Skittles: Innocent Candy or Evil Spammer?
Another week, another blow up in the Twitterverse. And this time it’s all down to a small, sugary treat.
If you haven’t yet visited skittles.com, do so now. They have replaced a traditional website with a small navigation box which overlays a search for #skittles on Twitter, the Facebook Fan page, Flickr-hosted photos and a Youtube channel. The Social Web’s dream, right? Well, maybe.
I first came across it on Saturday evening and thought it was pretty cool, and more than a little daring too. Giving over complete control to the world? Huge potential for that to backfire.
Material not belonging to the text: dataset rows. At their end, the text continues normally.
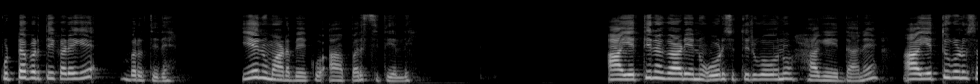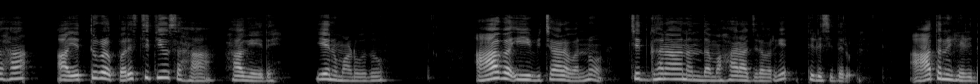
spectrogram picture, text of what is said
ಪುಟ್ಟಭರ್ತಿ ಕಡೆಗೆ ಬರುತ್ತಿದೆ. ಏನು ಮಾಡಬೇಕು ಆ ಪರಿಸ್ಥಿತಿಯಲ್ಲಿ? ಆ ಎತ್ತಿನ ಗಾಡಿಯನ್ನು ಓಡಿಸುತ್ತಿರುವವನು ಹಾಗೇ ಇದ್ದಾನೆ. ಆ ಎತ್ತುಗಳು ಸಹ, ಆ ಎತ್ತುಗಳ ಪರಿಸ್ಥಿತಿಯೂ ಸಹ ಹಾಗೆ ಇದೆ. ಏನು ಮಾಡುವುದು? ಆಗ ಈ ವಿಚಾರವನ್ನು ಚಿದ್ಘನಾನಂದ ಮಹಾರಾಜರವರಿಗೆ ತಿಳಿಸಿದರು. ಆತನು ಹೇಳಿದ,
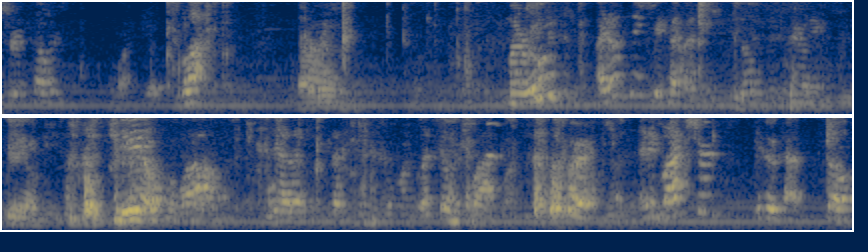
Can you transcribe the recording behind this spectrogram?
Shirt colors? Black. Maroon. Maroon? I don't think we have any. Teal. Wow. Yeah, that's that's a good one. Let's go with black. one. Any black shirts? We do have. So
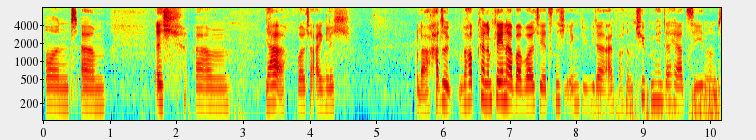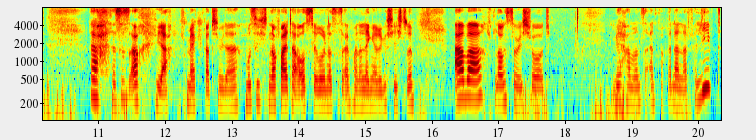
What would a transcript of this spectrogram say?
Und ähm, ich ähm, ja, wollte eigentlich oder hatte überhaupt keine Pläne, aber wollte jetzt nicht irgendwie wieder einfach einem Typen hinterherziehen. Und ach, das ist auch, ja, ich merke gerade schon wieder, muss ich noch weiter ausholen. Das ist einfach eine längere Geschichte. Aber long story short, wir haben uns einfach ineinander verliebt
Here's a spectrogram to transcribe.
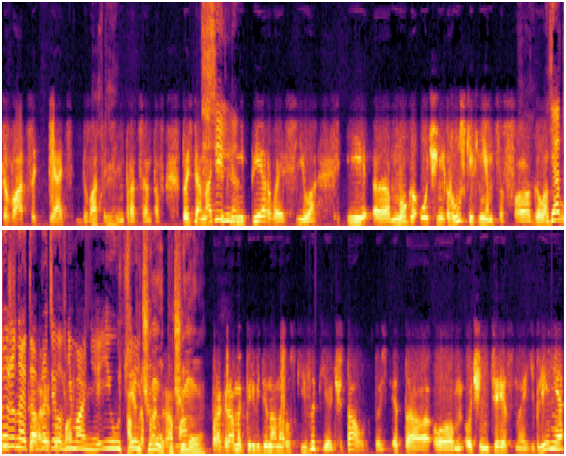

Still, a fun idea, and a lot more interesting than most product websites.
Well, as with so much on the internet, it didn’t take long for the backlash to begin.
- Many pointed out that the concept was kinda-sorta ‘borrowed’ (wholesale) from Modernista, an advertising agency in Boston who had done the same thing last March.
- Others complained about having to be an adult to see the site, as Tim Allick puts it, “Can’t believe that #skittles website bans KIDS! Doesn’t send them to a safe page, just tells ‘em to go away. How is this smart marketing?”. (He does have a point. It’s a kids candy after all. )
- The Wall St Journal chimed in with a round-up of comments, most of them negative.
- Joanne Jacobs wrote a blog condemning the whole exercise as a failure – just one day after the site launch – ‘Why the Skittles social media campaign failed’: ” Skittles has failed in its social media campaign because all it has done is hold a mirror up to conversations, without providing any content of its own, any context for remotely valuable conversation, and any rationale for productive engagement.”
- A poll by PR Sarah Evans, shows that 60% of respondents wouldn’t be swayed by the new site to buy more Skittles.
- Etc, etc, and etc
Sigh. Sometimes it all seems so predictable. The constant flow of negativity. The need to show that ‘I’m not taken in by their sneaky advertising’. Jumping on the ‘this is just a rip-off’ and ‘besides, it doesn’t work anyway’-bandwagons.
Come on people! Where’s the joy? Where’s the ‘Yes, we can’-spirit we keep reading about!?
My 6 year old has recently begun spotting website addresses on things that I ignore – mcdonalds.com, orville.com, quakerkidsdoinggood.com – pretty much *everything* has a website now, and they’re all the same. A nice Flash intro. Maybe a game or something. A code you can enter to unlock the hidden area. Yawn.
At least Skittles.com didn’t do that.
So, personally, I’m sticking with my initial reaction, “It’s kind of cool”.
They may not have been first, but they were the first Big Name Brand to do it, and that’s something. It may not convince 60% of people to buy more, but that still leaves a lot that might. It has generated a ton of publicity, and got them over half a million fans on Facebook. And it’s different and interesting.
Unlike so much of the commentary around it.